  • fresh sliced strawberries and whole blueberries

Top with fruit in flag design. Can store in fridge for several days.

Happy 4th of July!!!

Food Friday Foto: Summer Breakfast with the Loveys

Posted by | FOOD | No Comments

Will catch up with blogging soon. In the meantime… this is just a not-so-great-snapshot taken with our old camera, but I love it. Summer breakfasts are so much better than school-year-breakfasts. Leisurely and lovely– and sometimes even at “Richard’s Counter” (our name for our big kitchen counter– custom built for us by our neighbor Richard a few years ago– and since then always been called “Richard’s Counter”). Pancakes three different ways– chocolate chip for Owen, Blueberry for Kyle, and Plain Jane for Meera. Real syrup for O and M (the real deal from maple trees New Hampshire liquid gold). Fake syrup (‘Log Cabin’ or whatever) for Kyle. Orange Juice all around. K & O are still in their pjs. Meera is already in her princess ballerina bathing suit with a bow in her hair (upon waking up in the morning she always immediately insists on “getting dressed”). And my favorite part of this picture…. all three of them have their loveys… of course. With Owen– Lovey Lion and Lovey Lion’s Twin Brother. With Kyle– Honey Bunny and Honey Bunny’s Twin Brother. And with Meera– Bunny.

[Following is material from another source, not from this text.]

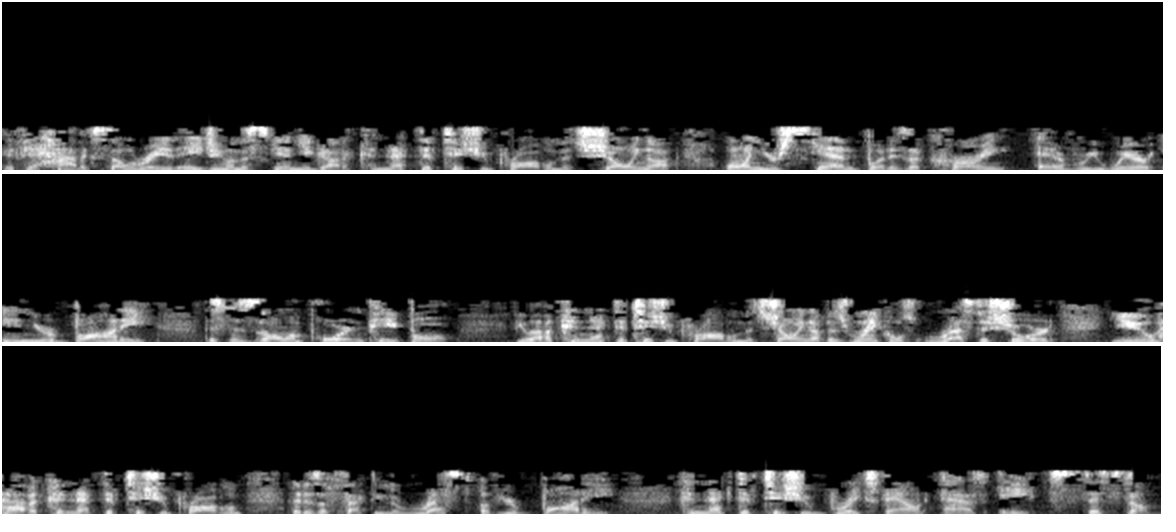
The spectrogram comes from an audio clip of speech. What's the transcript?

Food Friday By Request: Sangria Recipe

Posted by | FOOD | One Comment

This is the sangria we had on Meera’s birthday.

Over the years we’ve tinkered with various Sangria recipes. But once we perfected it (or, at least, for our own tastes, we had come up with the perfect recipe) we have pretty much stuck to it. Here’s our version. The best in the world, in our humble opinion!…

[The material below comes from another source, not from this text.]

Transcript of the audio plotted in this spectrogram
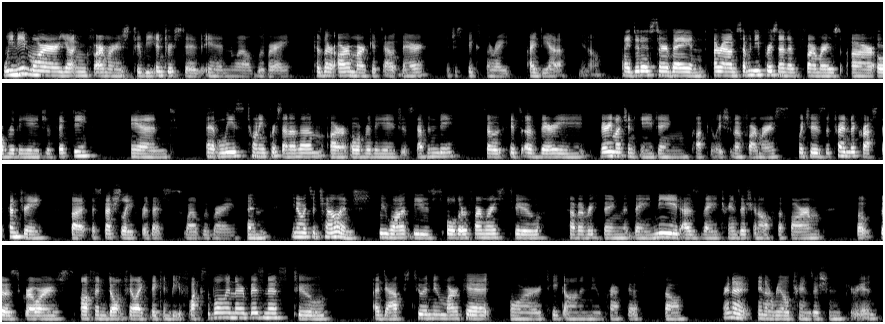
We need more young farmers to be interested in wild blueberry because there are markets out there. It just takes the right idea, you know. I did a survey, and around 70% of farmers are over the age of 50, and at least 20% of them are over the age of 70. So it's a very, very much an aging population of farmers, which is a trend across the country, but especially for this wild blueberry. And, you know, it's a challenge. We want these older farmers to have everything that they need as they transition off the farm. But those growers often don't feel like they can be flexible in their business to adapt to a new market or take on a new practice. So we're in a in a real transition period.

Our Perfect Summer Sangria

  • 1 orange, halved and sliced
  • 1 lemon, halved and sliced
  • 2 limes, halved and sliced
  • 1/8 cup sugar
  • 1/2 cup Cointreau
  • 1 cup good (not from concentrate) orange juice
  • 1 large (1.5 liter) bottle of good dry red wine ~~ in case you want to try it– our current favorite “house” red wine (i.e., relatively cheap and relatively good!) is Robert Mondavi Private Selection Cabernet Sauvignon. I think it is an AWESOME wine for the price. We’ve been drinking this for well over a year now and I’m still not even close to being tired of it. We used it to make the Sangria on Meera’s birthday and it was great.

Put fruit slices and sugar in bottom of a large pitcher. Muddle gently with a wooden spoon. Add all other ingredients. Stir to mix. Pour over ice to serve. YUM!!!!!!!!!